Thursday, 28 February 2013

Every day I walk past the Vista I am met by a Black-Headed Gull, ring number EY09813, which trots expectantly up to my feet to be given a couple of pieces of biscuit. Normally I would never feed gulls, but this one has become a client after I threw it some crumbs to keep it still while I read the ring.

Gull ring experts will note that this is a recent number; the gull was ringed as an adult on 18 January 2012 in Kensington Gardens, so it has no particular history.

I met Alan Gibson, a very serious gull ring recorder, on the side of the Serpentine with his powerful scope. He had a very good haul of sightings of Black-Headed Gulls ringed in Germany, Poland, Sweden and Finland.

The two Egyptian Geese who had a brood on the Vista and, as always, lost them all within three days, are now wandering around Buck Hill shouting noisily at each other, and no doubt they will be breeding again soon, to equally little effect.

How do you describe the noise that Egyptian Geese make? It is somewhere between the honk of a 'proper' goose and the quack of a duck, fitting for these birds which are neither one nor the other.

A pair of Mallards were resting on the north shore of the Serpentine near the bridge. They have been hanging around this place for several days, and probably plan to nest in the shrubbery just across the path.

There were two Little Grebes in the reeds under the parapet of the Italian Garden, calling to each other and fishing busily. Each one caught two in five minutes as I watched them.

A friend sent me a link to some pictures from the weekly illustrated newspaper The Graphic,  in its issue of 18 November 1922. They show the newly created bird sanctuaries in the park, which we are familiar with but didn't exist until then: all along the east shore of the Long Water, around the greenhouses in Hyde Park, and the Dell. Probably the shrubbery behind the Peter Pan statue and around the leaf yard was included in the scheme, though there is no picture of that.

The date may be significant: the naturalist and popular novelist W.H. Hudson, who had studied the birds in the park, had died three months earlier. Possibly he had campaigned for the creation of these sanctuaries, or they were a tribute to his memory. Three years later the Rima fountain was installed in the sanctuary around the greenhouses, commemorating Hudson with a figure of the heroine of his jungle romance, Green Mansions.

The Dell had a lurid history in previous centuries, as it was the place where the London aristocracy fought their duels. It was secluded and fringed with trees, which made it very convenient for the purpose as duelling was illegal.

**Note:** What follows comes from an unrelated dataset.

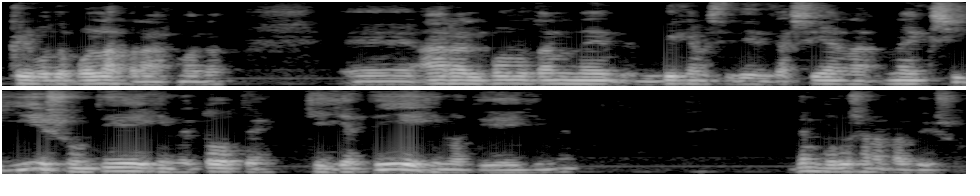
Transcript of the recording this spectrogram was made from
κρύβονται πολλά πράγματα. Ε, άρα λοιπόν όταν ε, μπήκαν στη διαδικασία να, να εξηγήσουν τι έγινε τότε και γιατί έγινε ό,τι έγινε, δεν μπορούσαν να απαντήσουν.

Much blue blood was spilt. Some accounts of duels are given here.


  1. Ralph, do you have any contact details for Alan Gibson ? I photographed and took notes on a ringed BH gull at my work place several weeks ago. I sent my recordings off to the relevant section on the BTO website, but have never received a reply.

    1. No, I'm sorry, I don't. I just run into him occasionally in the park. I don't think he has a computer.